Monday, 3 September 2018

Why we don't help and what we can do about it

My family and I have just returned from a very rich and varied week in New York, where we did all the usual tourist things, including a visit to the 9/11 memorial at Ground Zero, a trip up the Empire State Building and a boat ride out to Liberty Island. This was all very wonderful and enriching, but what I want to share with you is a little incident that I must admit wasn’t one of my finest moments but gave me plenty of cause for reflection. We were just heading into the Coney Island subway after a happy afternoon spent on the beach, when a row broke out between a man and a woman who were waiting to board a bus. I’ve no idea what it was about, but suffice to say voices were raised, and there was a fair amount of pushing and shoving, which ended up with the woman falling over with the trolley she had with her. It was a slo-mo fall, which would have been quite comical if it hadn’t been so sad, but what happened next was remarkable. Nothing happened. The other people in the queue and standing around stood looking at her as she lay on the ground. Worse still, so did I. I was no more than 20 yards away and could easily have darted over to help her up, but I didn’t. She was eventually helped to her feet by a young man, and a police officer strolled over to sort things out. It was a minor incident, but I felt very remorseful as we caught the train and started ruminating. Why didn’t I help? I can only conclude that it was what you might call the Somebody Else’s Problem syndrome. I didn’t know her, she wasn’t a family member or a friend, so she wasn’t in my immediate sphere of concern. Had it been one of my kids, you can rest assured that I would have been straight in there. But this stranger somehow didn’t merit my care or attention.

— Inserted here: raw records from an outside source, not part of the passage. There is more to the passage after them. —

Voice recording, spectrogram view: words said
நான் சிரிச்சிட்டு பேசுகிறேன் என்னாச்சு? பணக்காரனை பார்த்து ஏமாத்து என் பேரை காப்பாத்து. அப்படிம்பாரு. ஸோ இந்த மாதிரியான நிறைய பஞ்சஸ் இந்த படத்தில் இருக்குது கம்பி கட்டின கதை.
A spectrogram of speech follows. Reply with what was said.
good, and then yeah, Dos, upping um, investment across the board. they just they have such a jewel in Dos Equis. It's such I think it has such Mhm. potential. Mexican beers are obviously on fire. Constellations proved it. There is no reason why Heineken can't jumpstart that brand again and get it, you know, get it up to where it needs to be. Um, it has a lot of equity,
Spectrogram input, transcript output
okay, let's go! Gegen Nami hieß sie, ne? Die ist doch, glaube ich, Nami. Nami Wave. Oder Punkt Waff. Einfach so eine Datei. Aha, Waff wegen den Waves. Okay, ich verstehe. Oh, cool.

OK, so this reflects badly on me, but I dare say I wouldn’t have been alone in my reaction. After all, how often do we pass homeless people by, for instance, without even acknowledging them. They have nothing to do with us, so why bother? A more creative response is suggested by 8th century Buddhist monk Shantideva, author of a famous work on how to lead an ideal Buddhist life. He makes the point that, if we have a pain in our foot, we will act to alleviate it, so why don’t we respond equally quickly to the pain of others, to whom we are connected by our common humanity and shared desire to be happy? The problem, he suggests, lies in a failure of imagination, which is the basis of empathy. As the poet Shelley says: A man, to be greatly good, must imagine intensely and comprehensively; he must put himself in the place of another and of many others; the pains and pleasures of his species must become his own.” This I see as being one of the primary tasks of my practice as a Buddhist. 

Fortunately, I have a tried and tested meditation to help me out. In the metta bhavana, or loving-kindness meditation, we bring to mind various people, some we know well and some we don’t, some we like and some we don’t, and simply wish them well. We step out of the narratives of preference and self-interest and try to see them as human beings just like us, with the same hopes and fears, desire to be loved and not to suffer.

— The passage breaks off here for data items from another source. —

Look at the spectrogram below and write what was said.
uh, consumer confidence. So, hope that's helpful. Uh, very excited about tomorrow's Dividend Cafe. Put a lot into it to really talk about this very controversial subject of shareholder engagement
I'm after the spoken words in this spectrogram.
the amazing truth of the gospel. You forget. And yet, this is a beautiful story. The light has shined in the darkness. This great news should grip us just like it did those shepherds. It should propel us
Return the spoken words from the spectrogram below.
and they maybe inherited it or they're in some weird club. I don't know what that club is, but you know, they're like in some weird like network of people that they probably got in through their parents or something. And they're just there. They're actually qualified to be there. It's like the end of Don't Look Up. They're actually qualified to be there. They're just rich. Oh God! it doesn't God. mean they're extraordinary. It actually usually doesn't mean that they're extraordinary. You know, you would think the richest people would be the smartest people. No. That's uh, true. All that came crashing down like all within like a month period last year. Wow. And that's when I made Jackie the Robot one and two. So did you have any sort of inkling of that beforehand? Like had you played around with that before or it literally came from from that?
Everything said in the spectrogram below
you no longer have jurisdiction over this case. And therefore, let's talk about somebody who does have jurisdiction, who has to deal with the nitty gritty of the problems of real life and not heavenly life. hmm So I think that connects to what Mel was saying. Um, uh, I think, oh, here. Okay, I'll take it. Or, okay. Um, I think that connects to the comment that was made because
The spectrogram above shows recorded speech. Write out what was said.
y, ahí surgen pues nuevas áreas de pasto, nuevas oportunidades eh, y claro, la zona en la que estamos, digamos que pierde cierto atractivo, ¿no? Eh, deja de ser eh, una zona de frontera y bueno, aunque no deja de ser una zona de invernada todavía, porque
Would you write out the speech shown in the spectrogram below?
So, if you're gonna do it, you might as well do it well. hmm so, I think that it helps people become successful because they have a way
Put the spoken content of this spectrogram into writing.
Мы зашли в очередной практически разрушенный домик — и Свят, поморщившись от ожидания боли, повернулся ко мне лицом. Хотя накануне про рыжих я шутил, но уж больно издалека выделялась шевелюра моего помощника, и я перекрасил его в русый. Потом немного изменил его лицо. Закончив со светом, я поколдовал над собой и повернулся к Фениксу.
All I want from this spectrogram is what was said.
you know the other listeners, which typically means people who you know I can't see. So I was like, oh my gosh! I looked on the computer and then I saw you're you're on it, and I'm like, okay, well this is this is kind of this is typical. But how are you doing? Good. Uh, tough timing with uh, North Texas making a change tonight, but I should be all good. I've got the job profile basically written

My point is that you don’t necessarily have to sit down to meditate to do this. It just requires awareness of others and a willingness to see what we have in common. I wish I’d recalled this in those few moments when I was standing looking at that poor lady on the ground. But next time I’m resolved to do better. And I would really suggest that you do the same. When, for instance, you pass that homeless person in a doorway, really try to see them as a fellow human being. Even if you don’t want to give them money, which I think is a perfectly legitimate choice, make eye contact, greet them, make them feel seen. If someone is in distress, stop and help them. You will feel better, more connected, and so will they. Everyone wins, and the world is a better place for it.